I will do a couple of sample translations in due course; that boils down to the fact I'm still awaiting the Masters results - I intend to really update the ProZ profile when that is official. I've been told unofficially that everything was fine but it's not been rubber-stamped by the external examining board yet. So, the MA qualification isn't yet cut and dried.

I had considered ITI membership but that's a few years down the line yet as they seem to require five years experience, which rules me out at the moment.

I'd like to run another question past you all if I may. I have heard from quite a few translators that of all "other" CAT tools apart from Trados, Wordfast is the closest one in terms of compatibility. Obviously when starting out Wordfast would be more appealing as it appears to be considerably cheaper than Trados (hence cutting less into personal finance when starting out - and the new laptop is an unavoidable necessity) but second opinions would be welcome.

As for the Blackberry I am considering that if only for the fact that I always intended to have one mobile for personal use and one solely for business.

I'm also considering how I can keep initial investment as low as possible (more money spare whilst building a client base) but a second-hand laptop is too risky...but there's a few money-saving tips in this thread so once again many thanks to all of you.

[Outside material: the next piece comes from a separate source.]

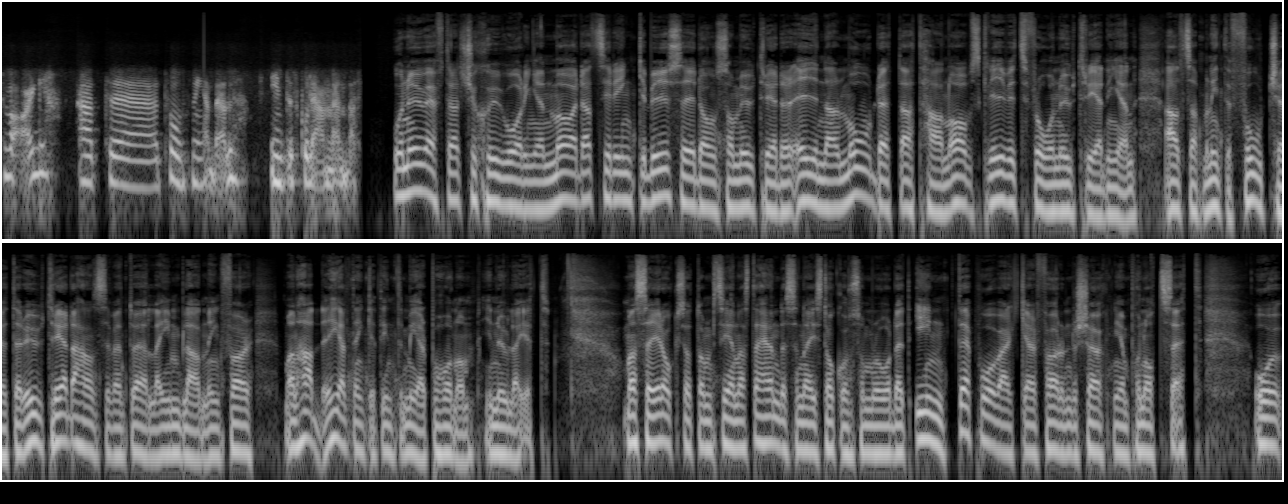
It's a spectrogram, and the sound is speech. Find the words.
svag att eh, tvångsmedel inte skulle användas. Och nu efter att 27-åringen mördats i Rinkeby säger de som utreder Einar-mordet att han avskrivits från utredningen. Alltså att man inte fortsätter utreda hans eventuella inblandning för man hade helt enkelt inte mer på honom i nuläget. Man säger också att de senaste händelserna i Stockholmsområdet inte påverkar förundersökningen på något sätt. Och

[Edited at 2009-03-26 08:46 GMT]


Direct link Reply with quote
 

Susan van den Ende  Identity Verified
Germany
Local time: 06:45
English to Dutch
+ ...
List of contacts - nah... Mar 26, 2009

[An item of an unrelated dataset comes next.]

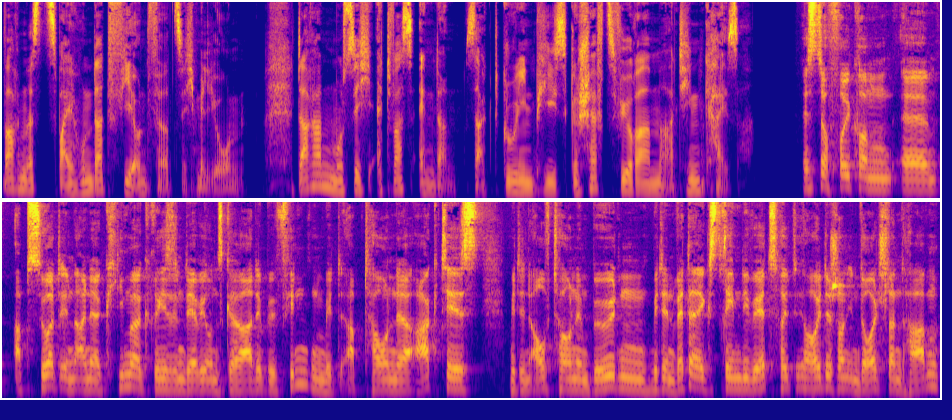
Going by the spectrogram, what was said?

My two cents: don't spend too much on a list of contacts.

Rather, check the BlueBoard charts, find out whether the agencies on it offer services in your language pair and fields, and if they do, go for a more personal approach.

Good luck!

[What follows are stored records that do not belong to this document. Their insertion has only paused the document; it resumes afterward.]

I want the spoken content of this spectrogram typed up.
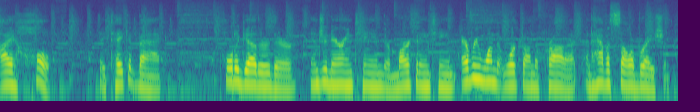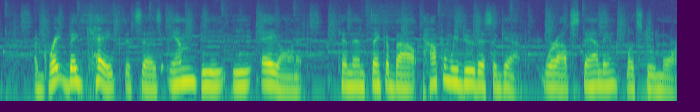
I hope they take it back pull together their engineering team, their marketing team, everyone that worked on the product and have a celebration. A great big cake that says MDEA on it can then think about how can we do this again? We're outstanding, let's do more.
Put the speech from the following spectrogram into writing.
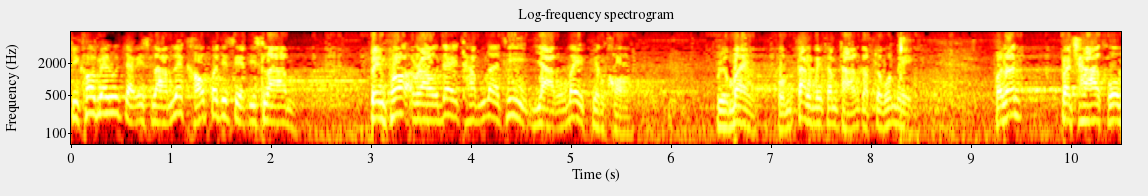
ที่เขาไม่รู้จักอิสลาม และเขาปฏิเสธอิสลาม เป็นเพราะเราได้ทำหน้าที่อย่างไม่เพียงพอหรือไม่ผมตั้งเป็นคำถามกับตัวผมเอง เพราะนั้นประชาคม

Susan


Direct link Reply with quote
 

KSL Berlin  Identity Verified
Portugal
Local time: 05:45
Member (2003)
German to English
+ ...
eBay & contacts Mar 26, 2009

I would have to agree with Susan about those contact lists. I get spammed every week with applications, and I don't outsource at all. What's worse is that the persons contacting me offer languages like Bulgarian or French with which I have nothing whatsoever to do. Careful research via the BlueBoard or Google will take you farther faster.

Regarding eBay: I've spent a lot of time in the past on the US, UK and German sites looking for DE-EN dictionaries and related resources. Although I have found a few gems in the US or UK, most of the good harvest comes from the German site. Check prices for used volumes in parallel on Amazon to avoid overbidding and swoop in with a bid in the last 20 seconds or so and you should do fine


Direct link Reply with quote
 

sarandor  Identity Verified
United States
Local time: 00:45
English to Russian
+ ...
Accounting system Mar 26, 2009

My advise is to set up an accounting system using either Excel or specialized software, like Translation Office 3000. I set one up while waiting for my first jobs (I use Excel), I've modified it since then, but the main structure is still the same and I still use the invoice template that I made in my early days. Best wishes!

Direct link Reply with quote
 
Pages in topic:   [1 2] >


To report site rules violations or get help, contact a site moderator:


You can also contact site staff by submitting a support request »

Starting out as a freelancer - necessities and assistance

Advanced search







BaccS – Business Accounting Software
Modern desktop project management for freelance translators

BaccS makes it easy for translators to manage their projects, schedule tasks, create invoices, and view highly customizable reports. User-friendly, ProZ.com integration, community-driven development – a few reasons BaccS is trusted by translators!

More info »
SDL MultiTerm 2017
Guarantee a unified, consistent and high-quality translation with terminology software by the industry leaders.

SDL MultiTerm 2017 allows translators to create one central location to store and manage multilingual terminology, and with SDL MultiTerm Extract 2017 you can automatically create term lists from your existing documentation to save time.

More info »



Forums
  • All of ProZ.com
  • Term search
  • Jobs
  • Forums
  • Multiple search